  33. 33. LinearLayout: Fill ● Hardcode specification ● WRAP_CONTENT ● MATCH_PARENT (this used to be FILL_PARENT)
  34. 34. LinearLayout: Weight ● Weight is important when several widgets must split the available space ● android:layout_weight property indicates the proportion of the free space the widget should take ● Make sure that all widget weights add up to
  35. 35. LinearLayout: Gravity ● The gravity property specifies how the widget should be aligned on the screen (inside its container) ● Some common gravity values are left, center_horizontal, center_vertical, and right ● Make sure that all widget weights add up to
  36. 36. LinearLayout: Padding ● The padding property comes in handy when widgets are tightly clustered inside a container ● android:padding allows you to manipulate the white space between widgets ● You can be use android:paddingLeft , android:paddingRight , android:paddingBottom , android:paddingTop to control the padding on the corresponding sides of the

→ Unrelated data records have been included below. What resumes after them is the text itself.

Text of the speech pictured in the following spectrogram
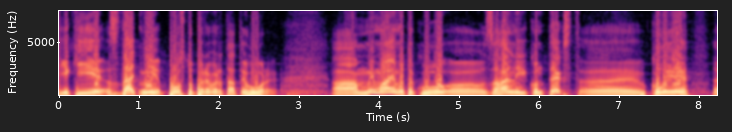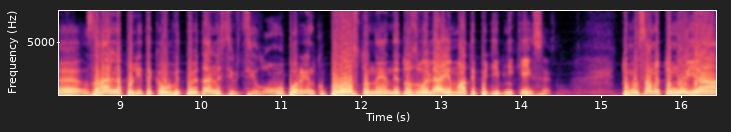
які здатні просто перевертати гори. А ми маємо таку е, загальний контекст, е, коли е, загальна політика у відповідальності в цілому по ринку просто не, не дозволяє мати подібні кейси. Тому саме тому я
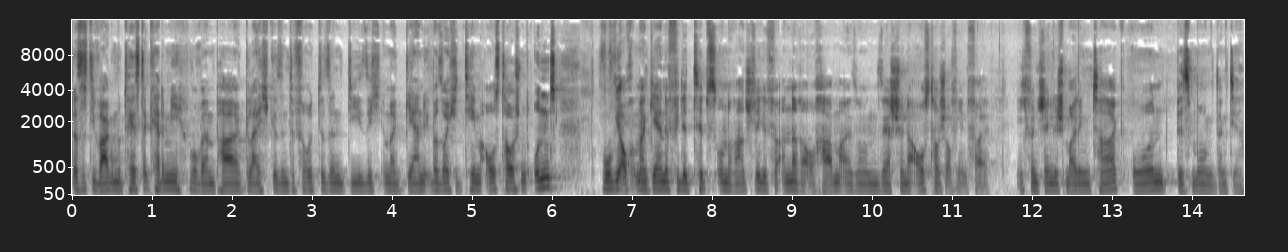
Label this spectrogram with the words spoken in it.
Das ist die Wagemut Taste Academy, wo wir ein paar gleichgesinnte Verrückte sind, die sich immer gerne über solche Themen austauschen und wo wir auch immer gerne viele Tipps und Ratschläge für andere auch haben. Also ein sehr schöner Austausch auf jeden Fall. Ich wünsche dir einen geschmeidigen Tag und bis morgen. Dank dir.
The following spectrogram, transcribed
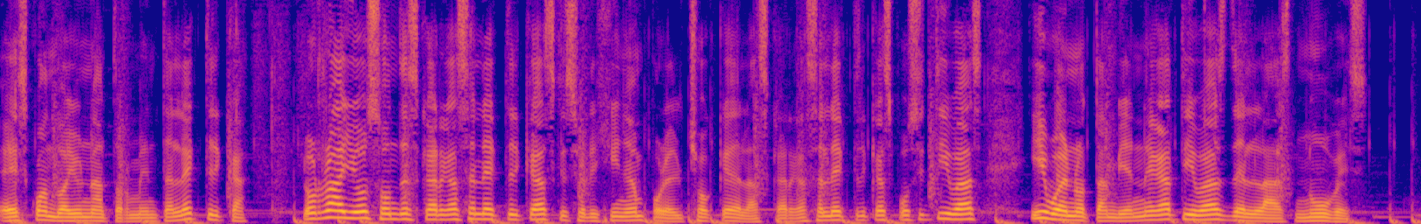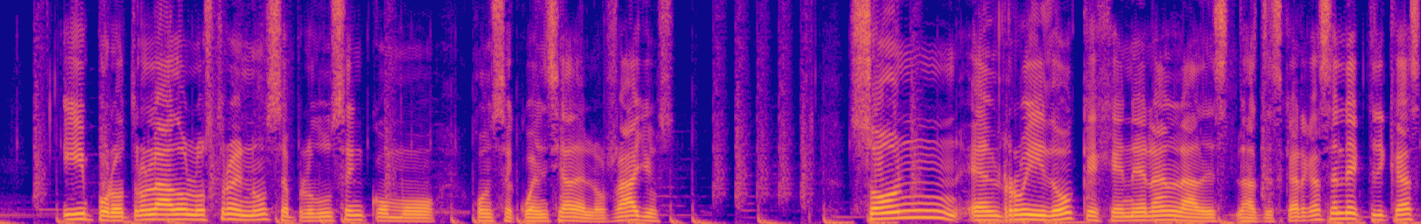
Es cuando hay una tormenta eléctrica. Los rayos son descargas eléctricas que se originan por el choque de las cargas eléctricas positivas y bueno, también negativas de las nubes. Y por otro lado, los truenos se producen como consecuencia de los rayos. Son el ruido que generan las descargas eléctricas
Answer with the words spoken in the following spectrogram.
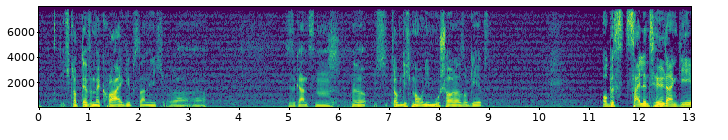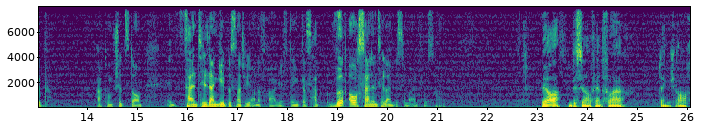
ich glaube Devil May Cry gibt's da nicht oder äh, diese ganzen, ne, ich glaube nicht mal Unimusha oder so gibt's. Ob es Silent Hill dann gäbe, Achtung, Shitstorm, Silent Hill dann gäbe, ist natürlich auch eine Frage. Ich denke, das hat, wird auch Silent Hill ein bisschen beeinflusst haben. Ja, ein bisschen auf jeden Fall. Denke ich auch.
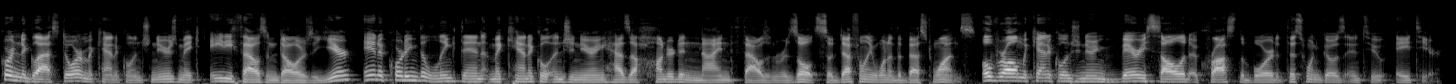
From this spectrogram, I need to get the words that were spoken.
According to Glassdoor, mechanical engineers make $80,000 a year. And according to LinkedIn, mechanical engineering has 109,000 results, so definitely one of the best ones. Overall, mechanical engineering, very solid across the board. This one goes into A tier.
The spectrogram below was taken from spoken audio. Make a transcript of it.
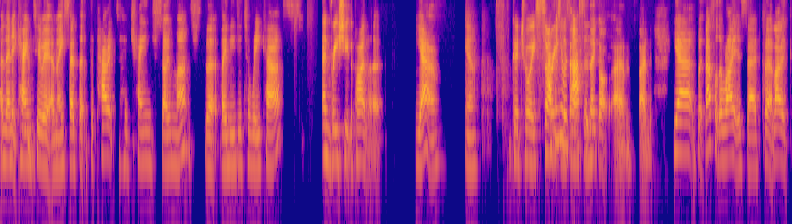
and then it came Hmm. to it, and they said that the character had changed so much that they needed to recast. and reshoot the pilot. Yeah, Yeah, good choice. Sorry, I think it was after they got um banned. Yeah, but that's what the writers said. But like,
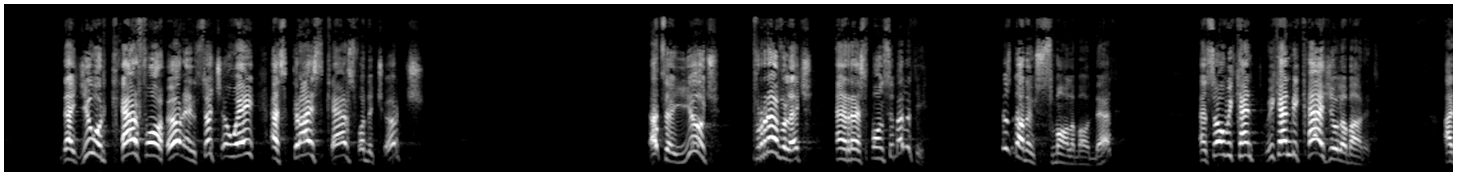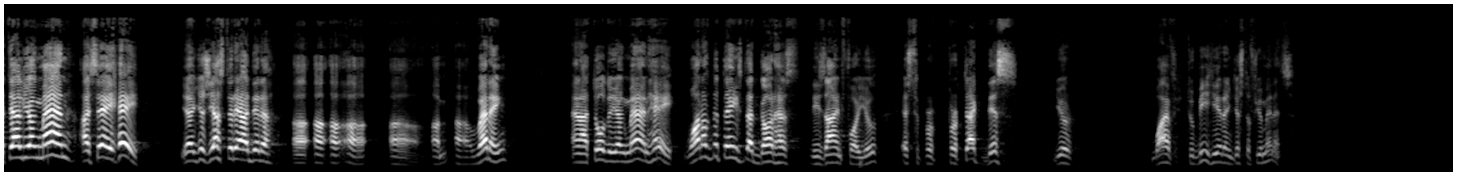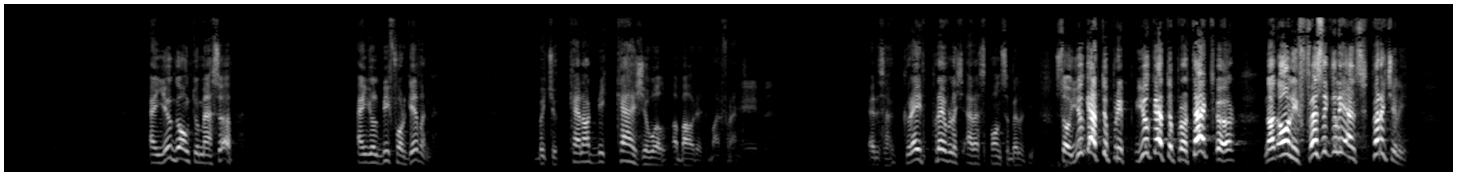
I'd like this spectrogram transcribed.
That you would care for her in such a way as Christ cares for the church? That's a huge privilege and responsibility. There's nothing small about that. And so we can't, we can't be casual about it. I tell young man, I say, hey, just yesterday I did a, a, a, a, a wedding, and I told the young man, hey, one of the things that God has designed for you is to pro- protect this, your wife, to be here in just a few minutes. And you're going to mess up, and you'll be forgiven. But you cannot be casual about it, my friend. Amen. It is a great privilege and responsibility. So you get to pre- you get to protect her not only physically and spiritually,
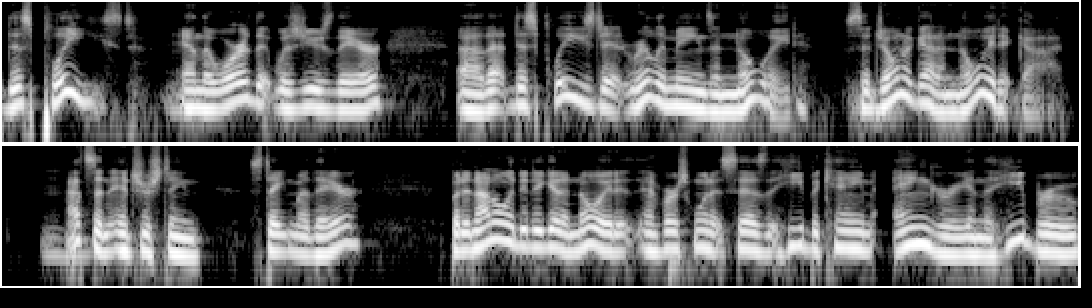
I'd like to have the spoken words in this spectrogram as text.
displeased, and the word that was used there, uh, that displeased, it really means annoyed. So Jonah got annoyed at God. Mm-hmm. That's an interesting statement there. But it, not only did he get annoyed, in verse 1 it says that he became angry. And the Hebrew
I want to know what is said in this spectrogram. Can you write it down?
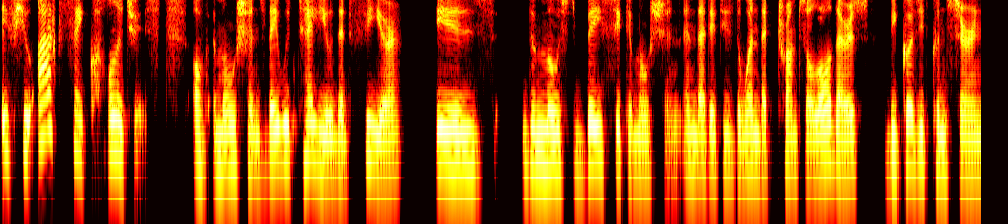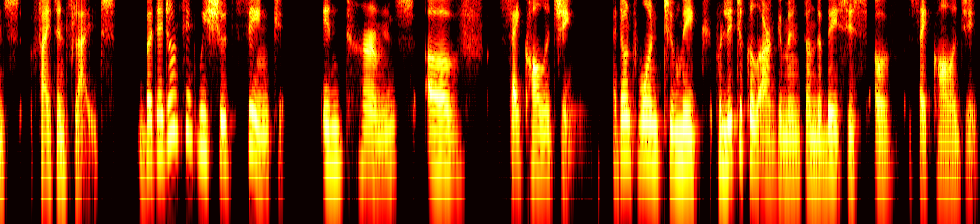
If you ask psychologists of emotions, they would tell you that fear is the most basic emotion and that it is the one that trumps all others because it concerns fight and flight. But I don't think we should think in terms of psychology. I don't want to make political argument on the basis of psychology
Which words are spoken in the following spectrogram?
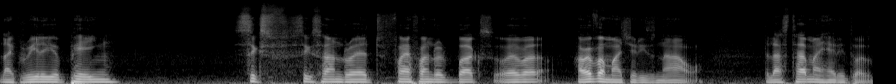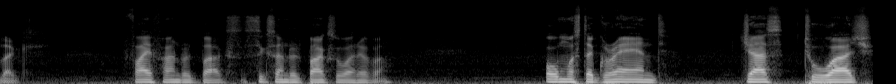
Like really you're paying six six hundred, five hundred bucks, however however much it is now. The last time I had it was like five hundred bucks, six hundred bucks or whatever. Almost a grand just to watch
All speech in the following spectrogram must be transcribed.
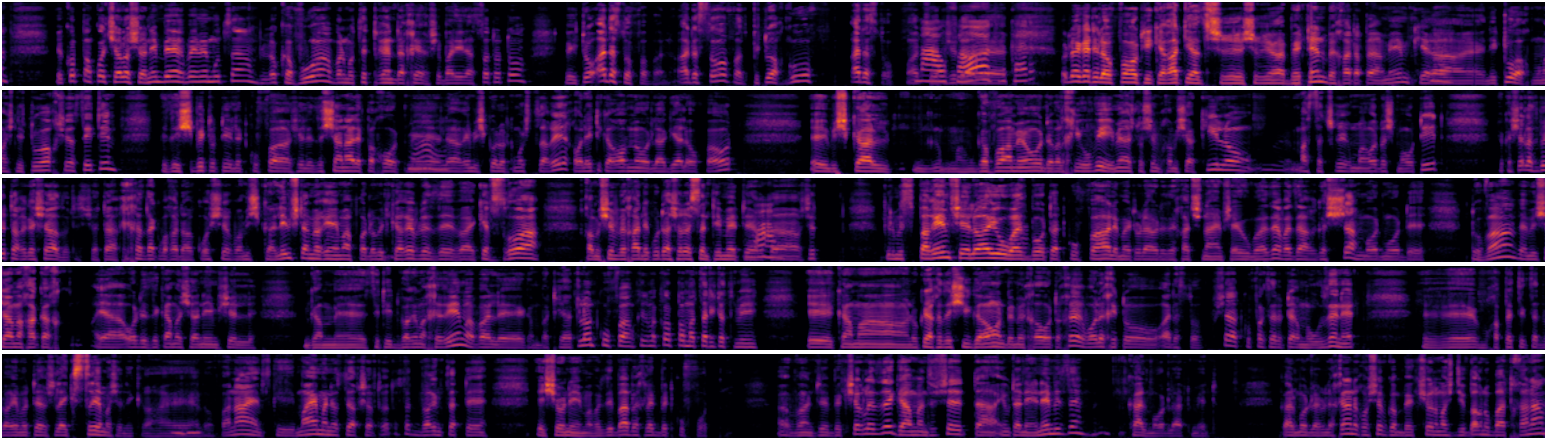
וכל פעם, כל שלוש שנים בערך בממוצע, לא קבוע, אבל מוצא טרנד אחר שבא לי לעשות אותו, ואיתו עד הסוף אבל. עד הסוף, אז פיתוח גוף, עד הסוף. מה, הופעות אה, וכאלה? עוד לא הגעתי להופעות כי קראתי אז שריר- שרירי הבטן באחת הפעמים, כי Mm. era ניתוח, ממש ניתוח שעשיתי, וזה השבית אותי לתקופה של איזה שנה לפחות. מלהרים משקולות כמו שצריך, אבל הייתי קרוב מאוד להגיע להופעות. אה, משקל גבוה מאוד, אבל חיובי, 135 קילו, מסת שריר מאוד משמעותית, וקשה להסביר את ההרגשה הזאת, שאתה הכי חזק בחדר כושר, והמשקלים שאתה מרים, אף אחד לא מתקרב לזה, וההיקף זרוע, 51.3 סנטימטר, וואו. אתה פשוט, כאילו מספרים שלא היו אז באותה תקופה, למעט אולי עוד איזה אחד, שניים שהיו בזה, אבל זו הרגשה מאוד מאוד אה, טובה, ומשם אחר כך היה עוד איזה כמה שנים של, גם אה, עשיתי דברים אחרים, אבל אה, גם בטריאטלון תקופה, כאילו כל פעם מצאתי את עצמי אה, כמה, לוקח איזה שיגעון במרכאות אחר, והולך איתו עד הסוף. עכשיו תקופה קצת יותר מאוזנת. ומחפש לי קצת דברים יותר של האקסטרים, מה שנקרא, אה, מהמם. לאופניים, סקי מים אני עושה עכשיו, אתה עושה דברים קצת אה, אה, שונים, אבל זה בא בהחלט בתקופות. אבל בהקשר לזה גם, אני חושב שאם אתה נהנה מזה, קל מאוד להתמיד. קל מאוד להתמיד. לכן אני חושב גם בהקשר למה שדיברנו בהתחלה,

  37. 37. UI Harness Project: Basic Views ● Let us create a project that allows us to create, customize, and test various basic views ● All XML documents must be placed in /res/layout ● Make sure that you compile the project after create each XML resource file so that the layout constants are updated in
  38. 38. UI Harness Project: LinearLayout Views ● Let us continue with our UI Harness Project to create, customize, and test various
  39. 39. LinearLayout: /layout/
  40. 40. LinearLayout: /layout/layout_00.xml <LinearLayout xmlns:android="" android:layout_width="match_parent" android:layout_height="match_parent" android:orientation="vertical"> <TextView android:layout_width="match_parent" android:layout_height="wrap_content" android:text="@string/text_view_txt"/> <EditText android:layout_width="match_parent" android:layout_height="wrap_content" android:text="I am an edit text!!!"/> </LinearLayout>
  41. 41. Three Basic UI Development Steps ● Design UI (use a software tool or pencil and paper) ● Implement UI (code or XML or both) ● Attach event handlers to various
  42. 42. Display Date
  43. 43. The Point of the Project ● Tradeoffs b/w developing GUIs in code vs XML ● GUIs can be built in three ways: – Code – XML – Mix of code and
  44. 44. Feedback Bugs, errors to vladimir dot kulyukin at gmail dot
  45. 45. Reading Suggestions ● ● ● ● Chapters 1 & 2 in Rito Meiers Professional Android 2 Application